It is too early to say what this all means. The students who struck must be tired, but elated. They did win all their “realistic” demands. Only Quebec and two other smaller provinces have not had tuition increases in the last few years.
On the face of it, it was a single-issue strike against small $325 per year tuition hikes, but the potential inspiration and lessons that can be learned from defeating a neoliberal policy can’t be underestimated. It was the most amazing fightback in North America against neoliberalism in decades. “Neoliberalism” is now part of Quebec’s vocabulary. The students’ parents of my generation are impressed and gratified that our organizing and strikes when we were young students paid off.
The successful student strike teaches one hard lesson that must be understood: We look at the rest of North America and see that there is a lot of talk and organizing to build for major single actions, dispersed movements and, of course, electoral politics with the traditional party system. Quebec shows that there is no substitute to building sustainable democratic progressive mass organizations like Quebec students started decades ago. Despite all of the chatter about new communication technologies, creative organizing and flash mobs, these tools and tactics can’t easily mobilize a critical mass and sustain itself to achieve such a tangible victory. Unions and mass-based organizations have that potential.
Students and their families across North America are being forced to pay for skyrocketing tuition as governments attempt to abandon their support for education, and private schools are allowed to cherry pick students from wealthy families. Many families will have to coldly decide if higher education is worth it. Quebec’s difficult lesson is clear: building and supporting large organizations that mobilize a critical mass of students, parents and teachers is the only model that can successfully make education affordable.
The struggle over reclaiming our economy and our society has a number of related concrete issues that people can organize around, including living wages, health care and education. A long-term vision and dedication is what drove the union, civil rights, feminist, LGBT and Quebec student movements forward when times were most dire. Revolution and victory often takes a long time but they kept their eyes on the prize.
Seventy-five years after Hiroshima and Nagasaki, the anti-nuclear movement is taking big steps toward abolition.
“Prison By Any Other Name” authors Maya Schenwar and Victoria Law caution against quick-fix solutions and spotlight grassroots abolitionist movement building.

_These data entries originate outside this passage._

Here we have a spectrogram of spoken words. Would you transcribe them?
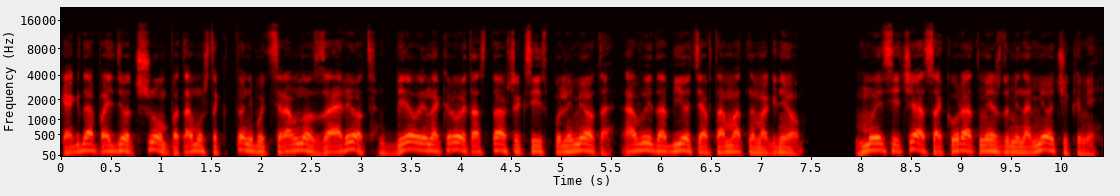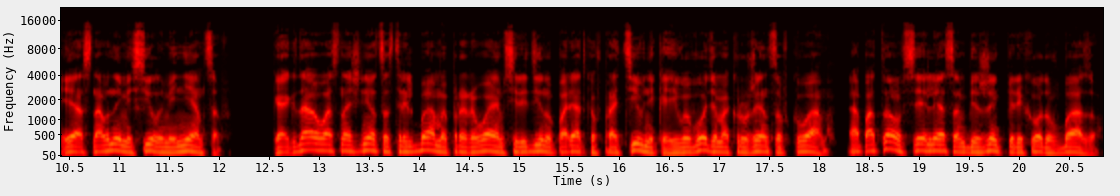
Когда пойдет шум, потому что кто-нибудь все равно заорет, белый накроет оставшихся из пулемета, а вы добьете автоматным огнем. Мы сейчас аккурат между минометчиками и основными силами немцев. Когда у вас начнется стрельба, мы прорываем середину порядков противника и выводим окруженцев к вам, а потом все лесом бежим к переходу в базу.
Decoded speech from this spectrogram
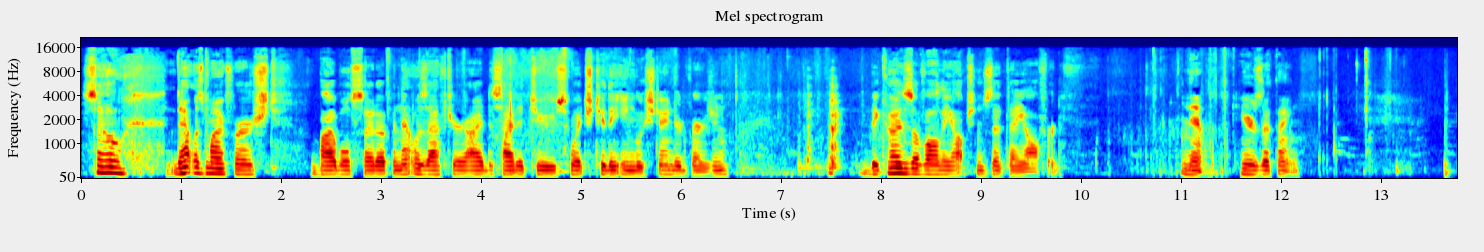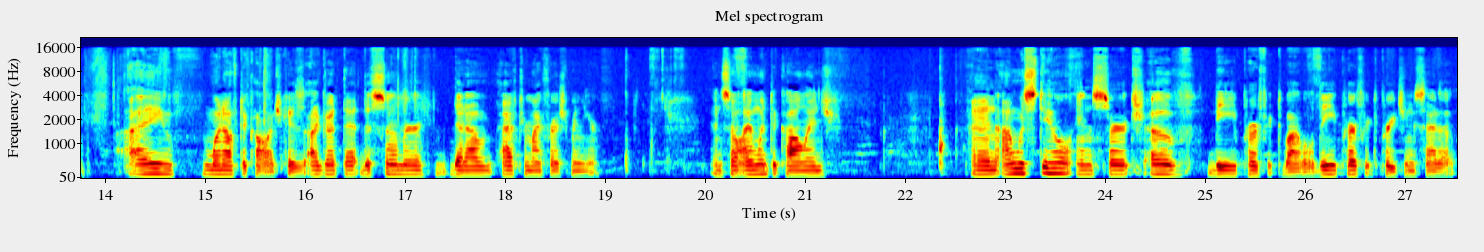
So that was my first Bible setup, and that was after I decided to switch to the English Standard Version because of all the options that they offered. Now, here's the thing. I went off to college because I got that the summer that I after my freshman year, and so I went to college, and I was still in search of the perfect Bible, the perfect preaching setup.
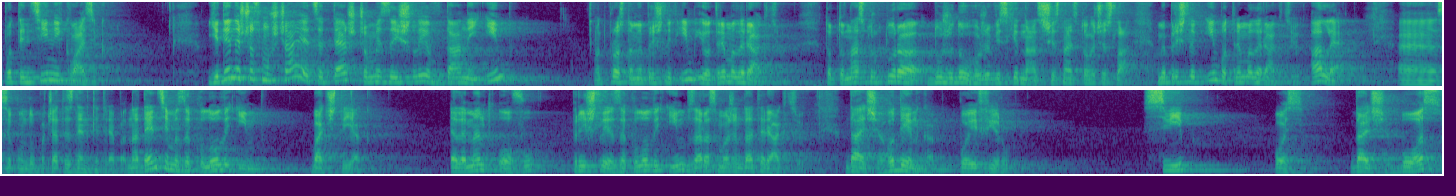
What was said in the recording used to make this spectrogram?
потенційний квазік. Єдине, що смущає, це те, що ми зайшли в даний імп. От просто ми прийшли в імп і отримали реакцію. Тобто в нас структура дуже довго вже відсхідна, з 16 числа. Ми прийшли в імп, отримали реакцію. Але, е, секунду, почати з денки треба. На денці ми закололи імп. Бачите як? Елемент офу. Прийшли, закололи імп, зараз можемо дати реакцію. Далі, годинка по ефіру. Свіп. Ось. Далі бос.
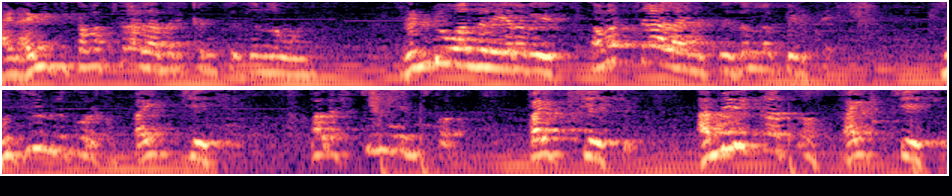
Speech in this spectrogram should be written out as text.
ఆయన ఐదు సంవత్సరాలు అమెరికన్ ప్రిజన్లో ఉంది రెండు వందల ఇరవై సంవత్సరాలు ఆయన ప్రిజన్లో పెడితే ముస్లింల కొరకు ఫైట్ చేసి పలస్టీనియన్స్ కొరకు ఫైట్ చేసి అమెరికాతో ఫైట్ చేసి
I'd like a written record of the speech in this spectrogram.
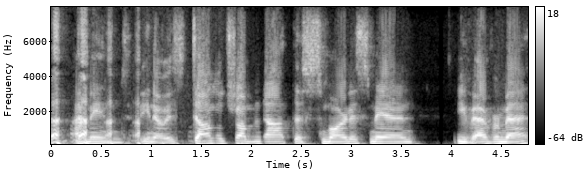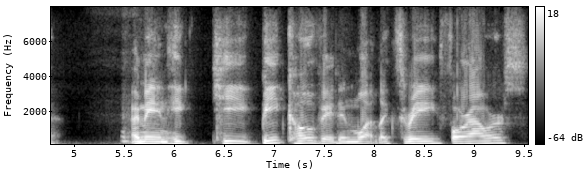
I mean, you know, is Donald Trump not the smartest man you've ever met? I mean, he he beat COVID in what, like three, four hours?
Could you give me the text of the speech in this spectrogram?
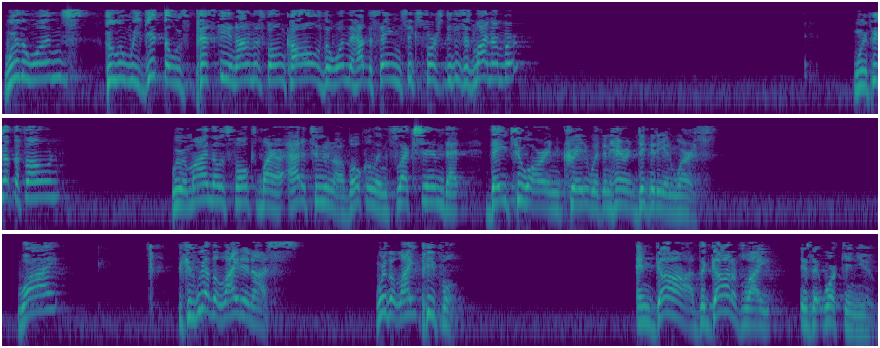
We're the ones who, when we get those pesky anonymous phone calls, the one that have the same six first digits as my number, when we pick up the phone, we remind those folks by our attitude and our vocal inflection that they too are in, created with inherent dignity and worth. Why? Because we have the light in us. We're the light people. And God, the God of light, is at work in you.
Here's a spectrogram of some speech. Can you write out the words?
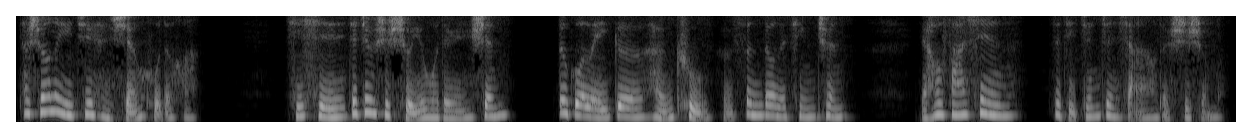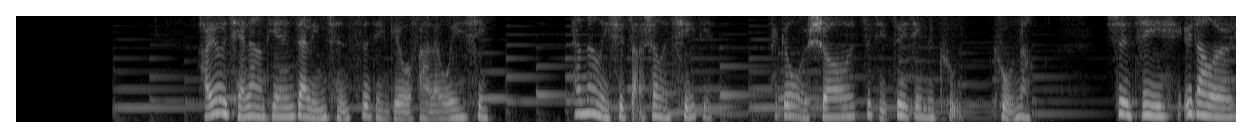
他说了一句很玄乎的话：“其实这就是属于我的人生，度过了一个很苦、很奋斗的青春，然后发现自己真正想要的是什么。”好友前两天在凌晨四点给我发来微信，他那里是早上的七点，他跟我说自己最近的苦苦恼，设计遇到了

As the 19th Amendment turns 100 amid a summer of mass protest, it’s important to remember the decisive role nonviolent direct action played in hastening its ratification.